### Exercise objective
Using the listing below, print exactly everything from the line with "Mel spectrogram of" down to the line with "Would you go", both included, and nothing more.
--- Records supplied Enclosed Below ---
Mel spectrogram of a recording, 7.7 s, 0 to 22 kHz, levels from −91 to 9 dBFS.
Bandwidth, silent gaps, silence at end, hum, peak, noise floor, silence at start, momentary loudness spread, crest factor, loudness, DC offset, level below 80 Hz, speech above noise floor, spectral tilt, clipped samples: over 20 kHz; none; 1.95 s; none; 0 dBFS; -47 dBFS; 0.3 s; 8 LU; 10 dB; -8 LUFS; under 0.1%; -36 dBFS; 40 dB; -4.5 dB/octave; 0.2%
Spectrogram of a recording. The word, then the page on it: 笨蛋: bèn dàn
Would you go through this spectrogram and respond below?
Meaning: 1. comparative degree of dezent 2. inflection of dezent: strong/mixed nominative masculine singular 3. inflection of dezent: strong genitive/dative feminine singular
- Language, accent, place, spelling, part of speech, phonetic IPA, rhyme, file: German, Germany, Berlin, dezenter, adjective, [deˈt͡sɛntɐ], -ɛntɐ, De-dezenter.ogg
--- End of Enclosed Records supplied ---
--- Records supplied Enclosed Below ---
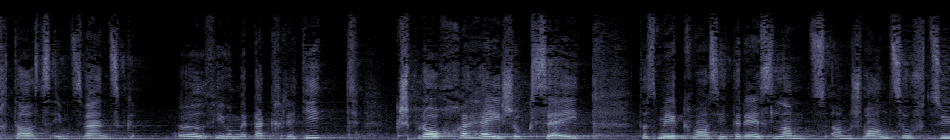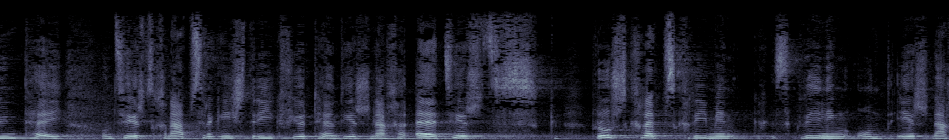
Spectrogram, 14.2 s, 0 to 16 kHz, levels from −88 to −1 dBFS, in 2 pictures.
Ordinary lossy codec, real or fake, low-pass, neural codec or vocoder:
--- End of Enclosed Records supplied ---
### Solution to the exercise
Mel spectrogram of a recording, 7.7 s, 0 to 22 kHz, levels from −91 to 9 dBFS.
Bandwidth, silent gaps, silence at end, hum, peak, noise floor, silence at start, momentary loudness spread, crest factor, loudness, DC offset, level below 80 Hz, speech above noise floor, spectral tilt, clipped samples: over 20 kHz; none; 1.95 s; none; 0 dBFS; -47 dBFS; 0.3 s; 8 LU; 10 dB; -8 LUFS; under 0.1%; -36 dBFS; 40 dB; -4.5 dB/octave; 0.2%
Spectrogram of a recording. The word, then the page on it: 笨蛋: bèn dàn
Would you go through this spectrogram and respond below?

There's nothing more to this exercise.